My fellowship at the Center afforded me the remarkable opportunity to consolidate and enhance my scholarly work on the making of the View and further contextualize Jacopo de’ Barbari (c. 1460/1470–1516 or before) as its artist. While there, I made multiple presentations in varying forums that resulted in invaluable exchanges with colleagues at the Center and curators and conservators at the National Gallery of Art. My research has extended earlier scholarship developed for interactive displays first exhibited at Duke University and most recently at the Museo Correr. De’ Barbari, a Venetian artist invited to work north of the Alps by the Holy Roman Emperor in 1500, the year the View was first printed, is a fascinating and exceptional case, and the relationship of the View to his broader oeuvre has demanded greater consideration. Precious time at the National Gallery has advanced my understandings of de’ Barbari’s larger corpus of graphic works through close examination of the museum’s collection of prints. This includes a second-state set of the View, and its analysis has enriched my understandings of the paper, the largest sheets produced in Europe at the time of its first print run. For now, I am publishing my discoveries in the form of two articles: one, examining a selection of de’ Barbari’s engravings, will appear in an edited volume dedicated to Venetian disegno; the second, demonstrating the orchestration of the View’s invention, will be submitted to a scholarly journal. In addition, I have continued to develop a digital repository of de’ Barbari’s prints. This resource holds the potential to cross institutional boundaries—a simple yet effective tool for shareable, in-depth study and engagement. Enhanced visual observation through digital tools has helped me answer unresolved questions about one of the greatest technological and artistic masterpieces of its time. Art-historical methods of the 21st century have thus come together to reveal the richness and originality of the visual inventions of the Renaissance.
Ailsa Mellon Bruce Visiting Senior Fellowship, spring 2022
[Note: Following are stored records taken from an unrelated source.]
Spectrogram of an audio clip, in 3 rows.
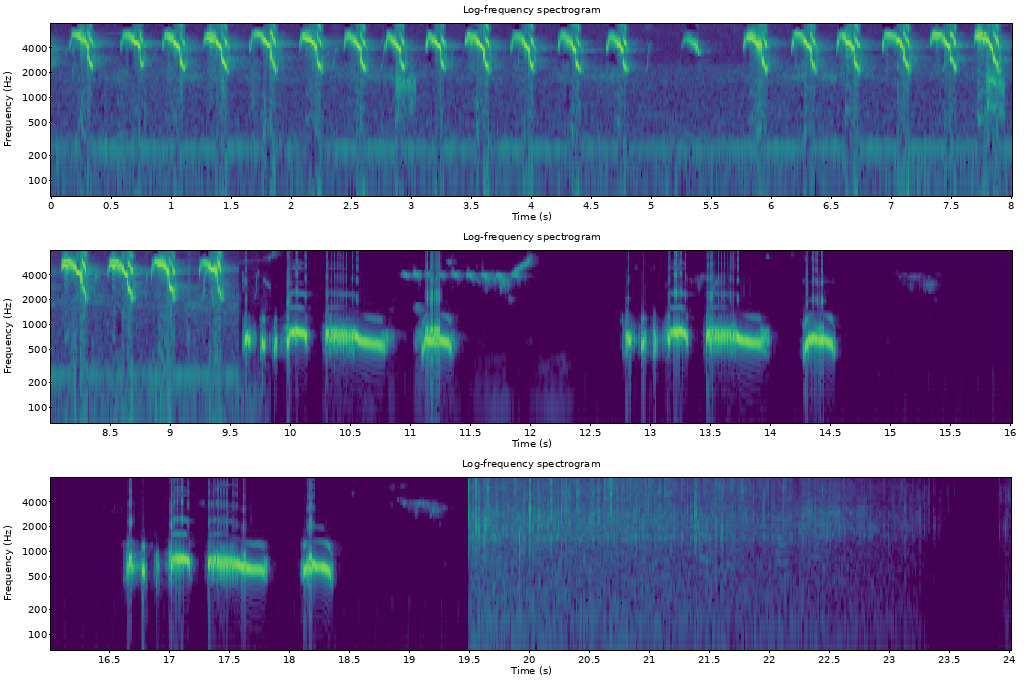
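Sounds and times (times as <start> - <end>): pigeons cooing: 0.0 - 11.6, 12.8 - 14.6, 16.6 - 18.4
chicks peeping: 0.0 - 12.0.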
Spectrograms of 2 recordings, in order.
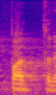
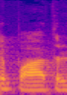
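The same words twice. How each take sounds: First: "पत्र" with a short first vowel. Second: "पात्र" with a long open aa; long vowel, mistaken reading. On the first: ("पत्र" में छोटा अ) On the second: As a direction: stretch the first vowel in "पात्र". ("पात्र" में लंबा आ) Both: Shown as a demonstration. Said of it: "पात्र नहीं".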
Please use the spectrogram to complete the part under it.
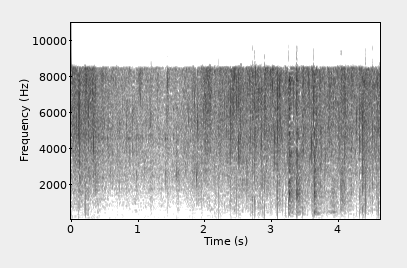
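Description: Borts, Mongolian dried meat, sizzles as it fries in a pan, a steady dense crackle and hiss that runs the whole time with no pauses and no voices.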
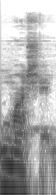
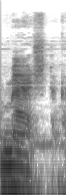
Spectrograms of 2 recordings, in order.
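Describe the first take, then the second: First: "Mashed" said in two syllables, like "mash-ed". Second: "Mashed" as one syllable, rhyming with "crashed"; corrected pronunciation. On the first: Vlogger naming a film his childhood way, two-syllable "Mashed". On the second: Vlogger correcting the film's name, one-syllable "Mashed". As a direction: say "Mashed" in a single syllable, MASHT. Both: Real, not acted. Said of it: "Mashed as Mashed 'cause that's how I said it".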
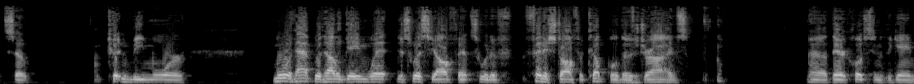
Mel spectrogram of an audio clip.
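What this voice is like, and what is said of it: Raspy, congested voice. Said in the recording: “Sorry, I'm raspy. I'm a little stopped up ... why I sound like I've smoked Marlboro Reds today.”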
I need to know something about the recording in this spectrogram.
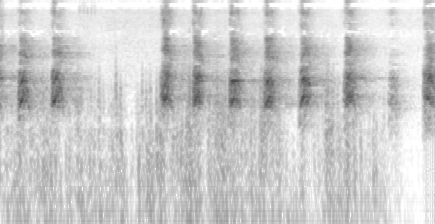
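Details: Rapid series of sharp dog barks, about two to three a second with a brief pause midway, against steady low-pitched background rumble.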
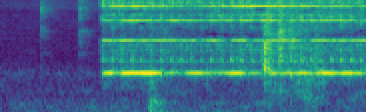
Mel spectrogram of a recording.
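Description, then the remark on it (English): A telephone bell suddenly starts ringing, a loud, bright, continuous metallic jangle that keeps going to the end of the short clip with no one talking. “Pick up the phone.”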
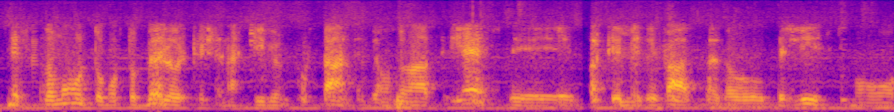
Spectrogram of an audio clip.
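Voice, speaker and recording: Deep-voiced Roman man chatting. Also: sharp tone, rough recording. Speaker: musician interviewed as band member. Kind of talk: casual interview answers.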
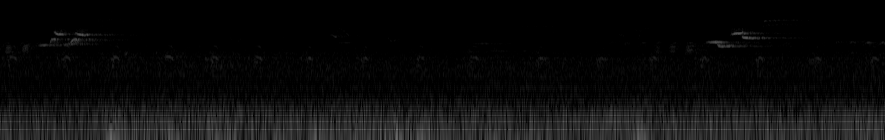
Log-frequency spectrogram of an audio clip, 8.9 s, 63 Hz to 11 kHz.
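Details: At Lake Needwood on 6 May 2014, two clear, flutelike phrases of a wood thrush stand out several seconds apart. Softer calls from other birds and a steady low rumble continue beneath them.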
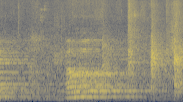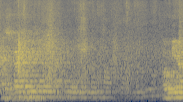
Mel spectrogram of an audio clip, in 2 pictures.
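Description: A man speaks steadily into a microphone, heard through a loudspeaker in an echoing hall.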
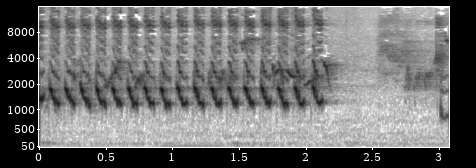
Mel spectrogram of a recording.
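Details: White-rumped shama in full song: a fast run of about fifteen identical looping whistled notes, roughly seven per second, ending abruptly, followed by quiet and a brief faint note.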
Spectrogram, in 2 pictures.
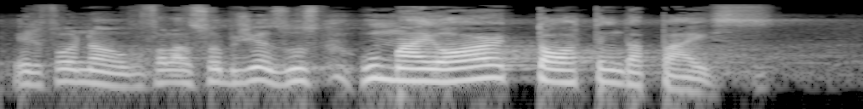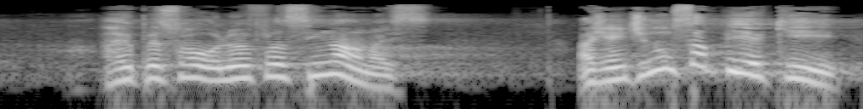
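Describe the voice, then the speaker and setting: A man's voice: a little high, gravelly, breathy edge, long reverb tail. A male pastor telling a story in a sermon, acting out the dialogue with rising emotion.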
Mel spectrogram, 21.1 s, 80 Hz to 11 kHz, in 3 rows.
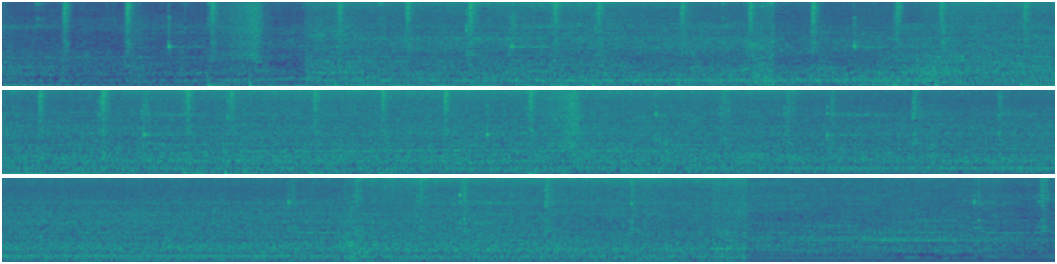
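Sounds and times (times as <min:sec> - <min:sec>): combine harvester engine rumble: 0:00.0 - 0:19.3.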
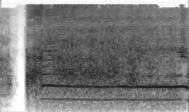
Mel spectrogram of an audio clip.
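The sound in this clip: A voice imitates a hurt toddler screaming: one loud, sustained shriek at a steady, fairly high pitch, held for well over a second before cutting off.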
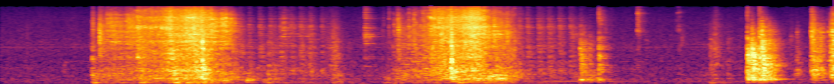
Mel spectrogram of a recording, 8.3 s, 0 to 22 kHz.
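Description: Silver Reed SK840 knitting machine carriage pushed across the needle bed twice, each pass a rattling whirr of about a second and a half as it knits a row. A shorter clatter follows near the end.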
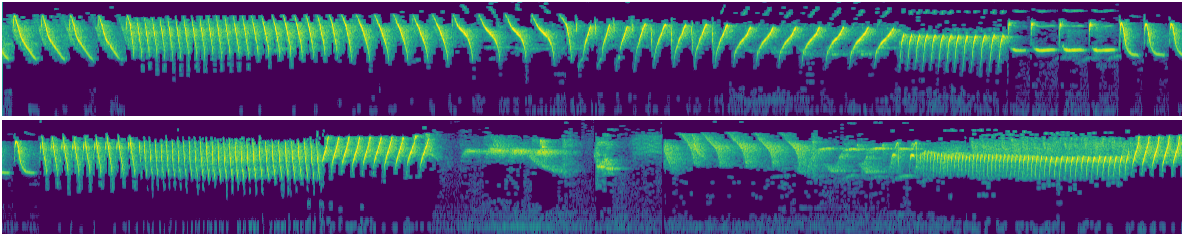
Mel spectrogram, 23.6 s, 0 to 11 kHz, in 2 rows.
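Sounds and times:
canary singing varied phrases: 0.0 - 23.6.

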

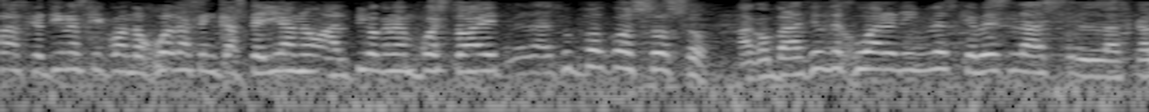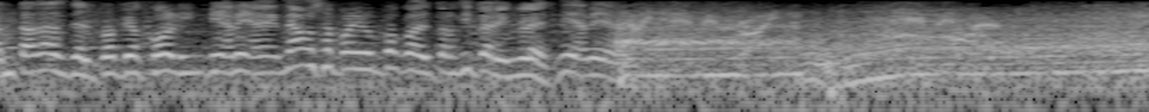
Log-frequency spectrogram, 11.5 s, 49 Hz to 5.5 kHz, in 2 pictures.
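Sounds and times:
speech: 0.1 - 9.9
rally car engine revving in a racing video game, real engine recording: 8.8 - 11.4.

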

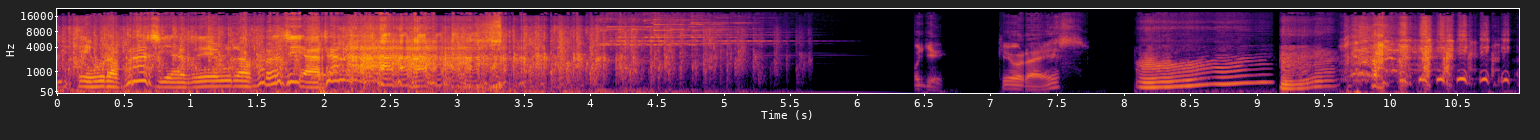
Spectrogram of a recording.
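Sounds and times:
speech: 0.2 - 3.1, 6.4 - 10.0
loud fart: 2.6 - 3.6, 8.1 - 9.8.

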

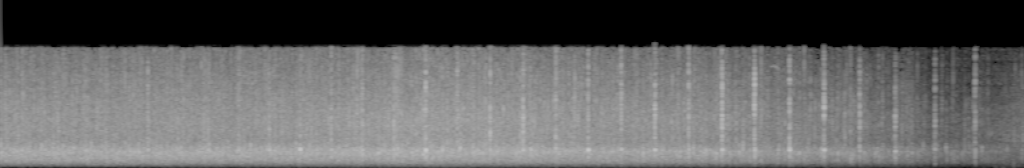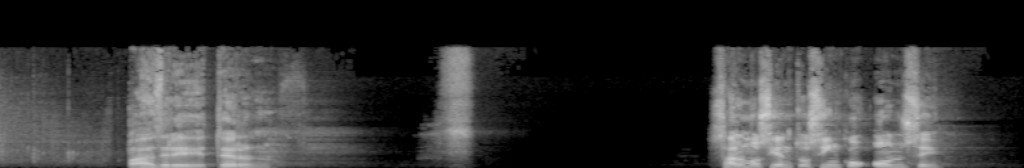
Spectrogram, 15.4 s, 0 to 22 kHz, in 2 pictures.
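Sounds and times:
church congregation applauding: 0.0 - 8.7
speech: 8.7 - 9.8, 13.1 - 14.8.

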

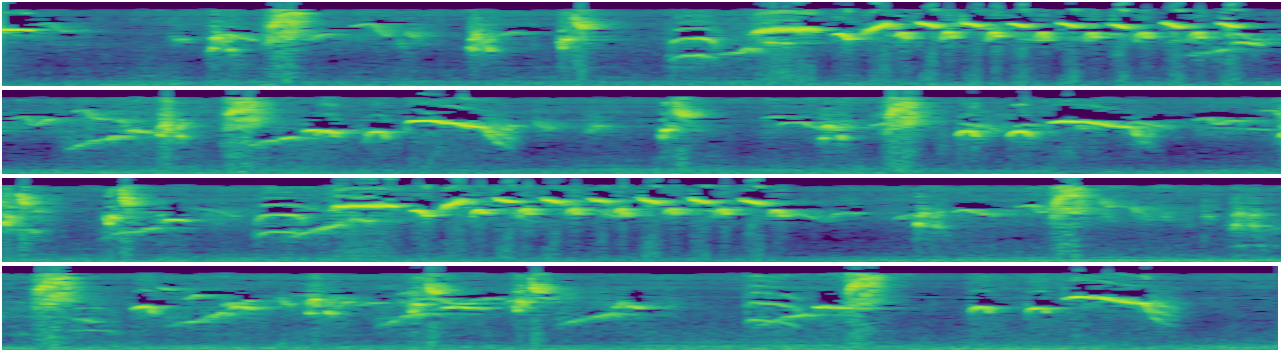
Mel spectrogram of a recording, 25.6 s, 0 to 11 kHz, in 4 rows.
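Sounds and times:
Oriental magpie-robin song: 0.0 - 25.5.

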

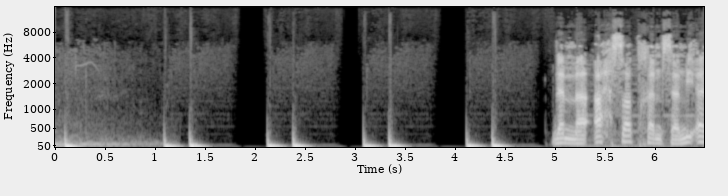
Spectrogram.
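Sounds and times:
heartbeat sound effect: 0.0 - 0.3, 1.1 - 4.7
speech: 5.0 - 6.4.

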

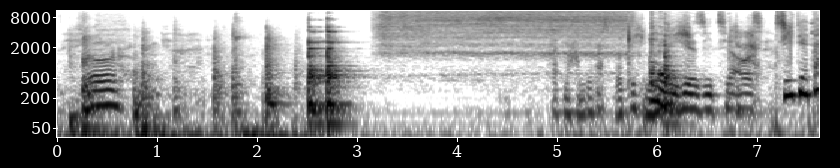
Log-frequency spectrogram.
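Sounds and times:
speech: 0.3 - 0.9, 5.8 - 7.6
crockery and mugs clinking while washing up in a kitchen: 2.5 - 3.0
running water: 3.8 - 6.3.

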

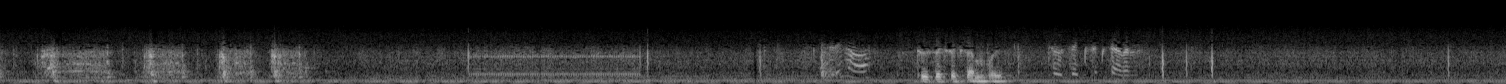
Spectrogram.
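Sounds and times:
low hum: 0.0 - 15.0
telephone dial tone: 4.7 - 6.4
voices: 8.1 - 11.5
speech: 9.2 - 10.3.

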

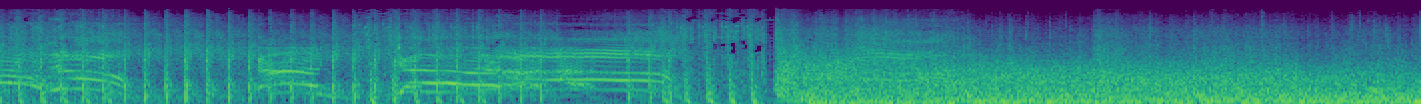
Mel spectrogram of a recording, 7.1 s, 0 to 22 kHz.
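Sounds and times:
rapid gunfire: 0.0 - 6.1
person shouting: 2.0 - 3.4, 4.2 - 4.8
bomb carried under a jacket exploding: 3.9 - 7.0.

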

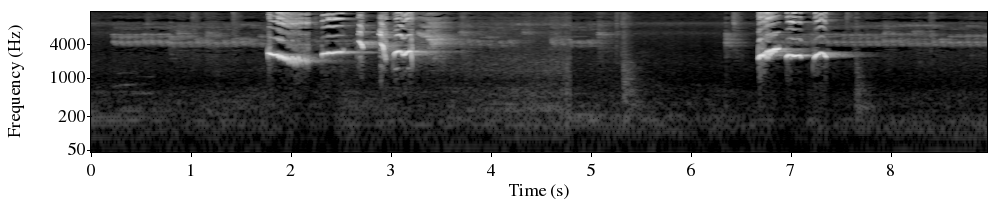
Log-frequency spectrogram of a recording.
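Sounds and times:
orange-headed thrush singing whistled phrases: 1.8 - 3.6, 6.7 - 7.7.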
Kristin Love Huffman is a lecturing fellow in the Department of Art, Art History & Visual Studies at Duke University and codirector of Visualizing Venice/Visualizing Cities. Her edited volume, A View of Venice: Portrait of a Renaissance City, is forthcoming with Duke University Press.